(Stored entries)
=== Section Start ===

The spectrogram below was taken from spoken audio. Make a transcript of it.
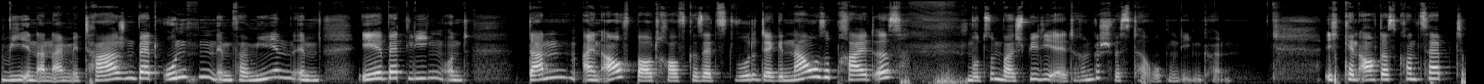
wie in einem Etagenbett unten im Familien, im Ehebett liegen und dann ein Aufbau drauf gesetzt wurde, der genauso breit ist, wo zum Beispiel die älteren Geschwister oben liegen können. Ich kenne auch das Konzept,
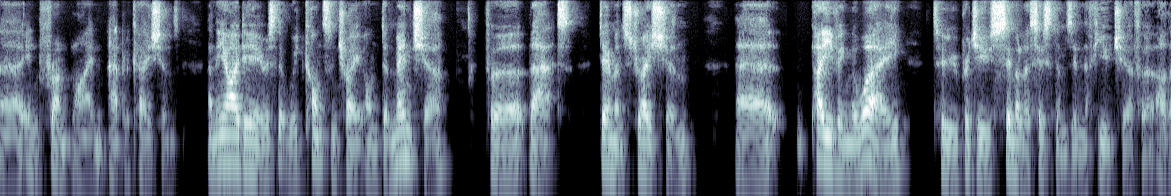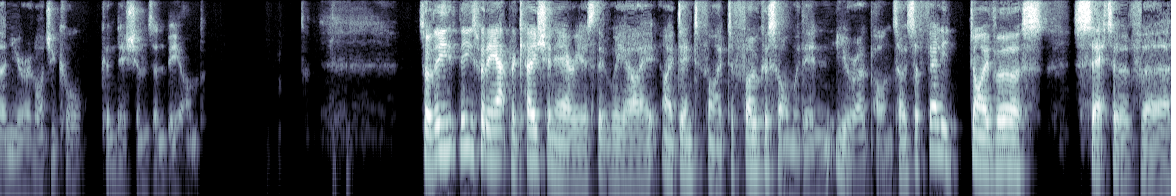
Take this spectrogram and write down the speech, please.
uh, in frontline applications. And the idea is that we'd concentrate on dementia for that demonstration, uh, paving the way to produce similar systems in the future for other neurological conditions and beyond. So the, these were the application areas that we identified to focus on within Europond. So it's a fairly diverse set of uh,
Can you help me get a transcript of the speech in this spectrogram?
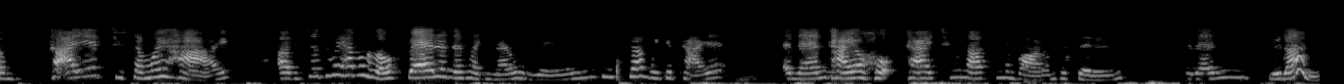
um, tie it to somewhere high. Um, since we have a loaf bed and there's like metal railings and stuff, we could tie it, and then tie a ho tie two knots in the bottom to sit in, and then you're done.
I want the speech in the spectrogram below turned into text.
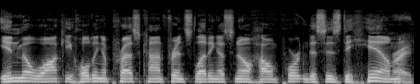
in Milwaukee, holding a press conference, letting us know how important this is to him. Right.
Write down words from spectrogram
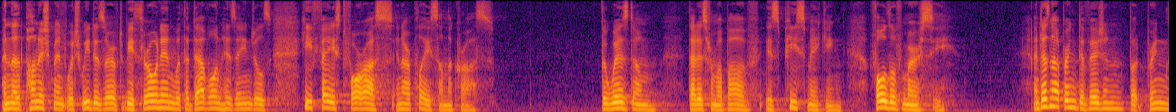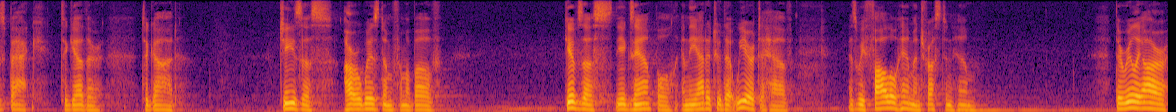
And the punishment which we deserve to be thrown in with the devil and his angels, he faced for us in our place on the cross. The wisdom that is from above is peacemaking, full of mercy, and does not bring division, but brings back together to God. Jesus, our wisdom from above, gives us the example and the attitude that we are to have as we follow Him and trust in Him. There really are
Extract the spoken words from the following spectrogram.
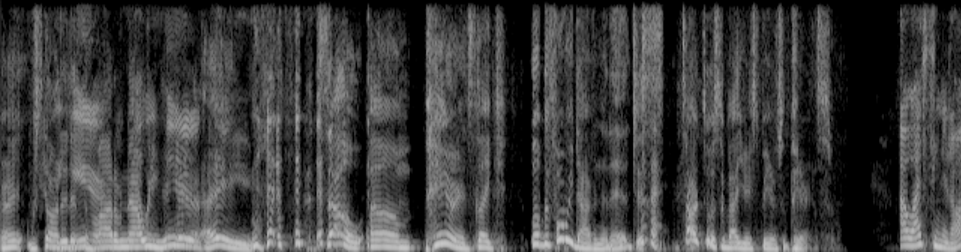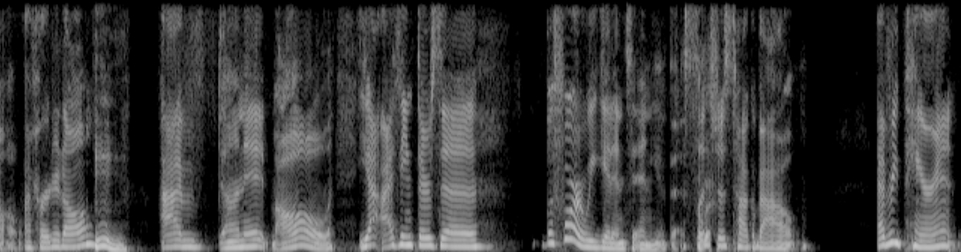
Right? We started at the bottom. Now Now we we here. Hey. so, um, parents, like, well, before we dive into that, just Okay. talk to us about your experience with parents. Oh, I've seen it all. I've heard it all. Mm. I've done it all. Yeah, I think there's a. Before we get into any of this, let's just talk about every parent,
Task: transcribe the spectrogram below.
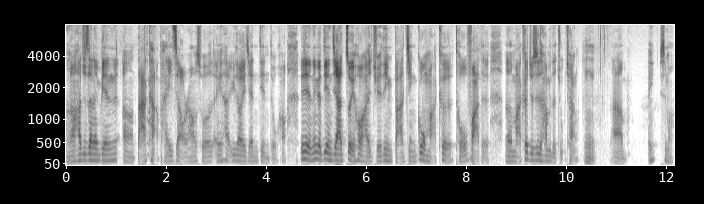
然后他就在那边呃打卡拍照，然后说，哎、欸，他遇到一间店多好，而且那个店家最后还决定把剪过马克头发的，呃，马克就是他们的主唱，嗯。啊，哎、欸，是吗？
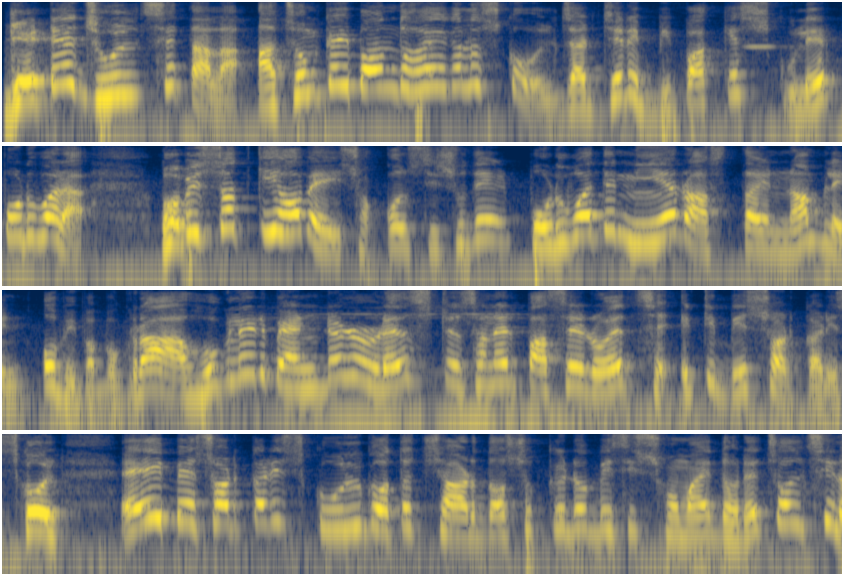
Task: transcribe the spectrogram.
গেটে ঝুলছে তালা, আচমকাই বন্ধ হয়ে গেল স্কুল, যার জেরে বিপাকে স্কুলের পড়ুয়ারা। ভবিষ্যৎ কি হবে? এই সকল শিশুদের, পড়ুয়াদের নিয়ে রাস্তায় নামলেন অভিভাবকরা। হুগলির ব্যান্ডেল রেল স্টেশনের পাশে রয়েছে একটি বেসরকারি স্কুল। এই বেসরকারি স্কুল গত চার দশকেরও বেশি সময় ধরে চলছিল।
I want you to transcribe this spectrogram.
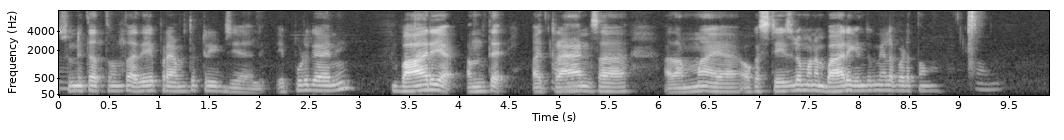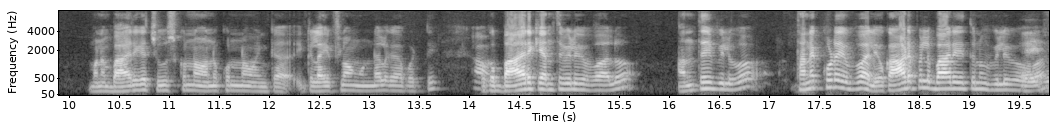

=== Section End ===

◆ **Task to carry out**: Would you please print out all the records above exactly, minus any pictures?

◆ **Your solution**:
The spectrogram below was taken from spoken audio. Make a transcript of it.
wie in einem Etagenbett unten im Familien, im Ehebett liegen und dann ein Aufbau drauf gesetzt wurde, der genauso breit ist, wo zum Beispiel die älteren Geschwister oben liegen können. Ich kenne auch das Konzept,
Take this spectrogram and write down the speech, please.
uh, in frontline applications. And the idea is that we'd concentrate on dementia for that demonstration, uh, paving the way to produce similar systems in the future for other neurological conditions and beyond. So the, these were the application areas that we identified to focus on within Europond. So it's a fairly diverse set of uh,
Can you help me get a transcript of the speech in this spectrogram?
um, tie it to somewhere high. Um, since we have a loaf bed and there's like metal railings and stuff, we could tie it, and then tie a ho tie two knots in the bottom to sit in, and then you're done.
I want the speech in the spectrogram below turned into text.
in Milwaukee, holding a press conference, letting us know how important this is to him. Right.
Write down words from spectrogram
And the punishment which we deserve to be thrown in with the devil and his angels, he faced for us in our place on the cross. The wisdom that is from above is peacemaking, full of mercy, and does not bring division, but brings back together to God. Jesus, our wisdom from above, gives us the example and the attitude that we are to have as we follow Him and trust in Him. There really are
Extract the spoken words from the following spectrogram.
Right? We started at the bottom. Now Now we we here. Hey. so, um, parents, like, well, before we dive into that, just Okay. talk to us about your experience with parents. Oh, I've seen it all. I've heard it all. Mm. I've done it all. Yeah, I think there's a. Before we get into any of this, let's just talk about every parent,
Task: transcribe the spectrogram below.
然后他就在那边呃打卡拍照，然后说，哎、欸，他遇到一间店多好，而且那个店家最后还决定把剪过马克头发的，呃，马克就是他们的主唱，嗯。啊，哎、欸，是吗？
Task: transcribe the spectrogram.
গেটে ঝুলছে তালা, আচমকাই বন্ধ হয়ে গেল স্কুল, যার জেরে বিপাকে স্কুলের পড়ুয়ারা। ভবিষ্যৎ কি হবে? এই সকল শিশুদের, পড়ুয়াদের নিয়ে রাস্তায় নামলেন অভিভাবকরা। হুগলির ব্যান্ডেল রেল স্টেশনের পাশে রয়েছে একটি বেসরকারি স্কুল। এই বেসরকারি স্কুল গত চার দশকেরও বেশি সময় ধরে চলছিল।
I want you to transcribe this spectrogram.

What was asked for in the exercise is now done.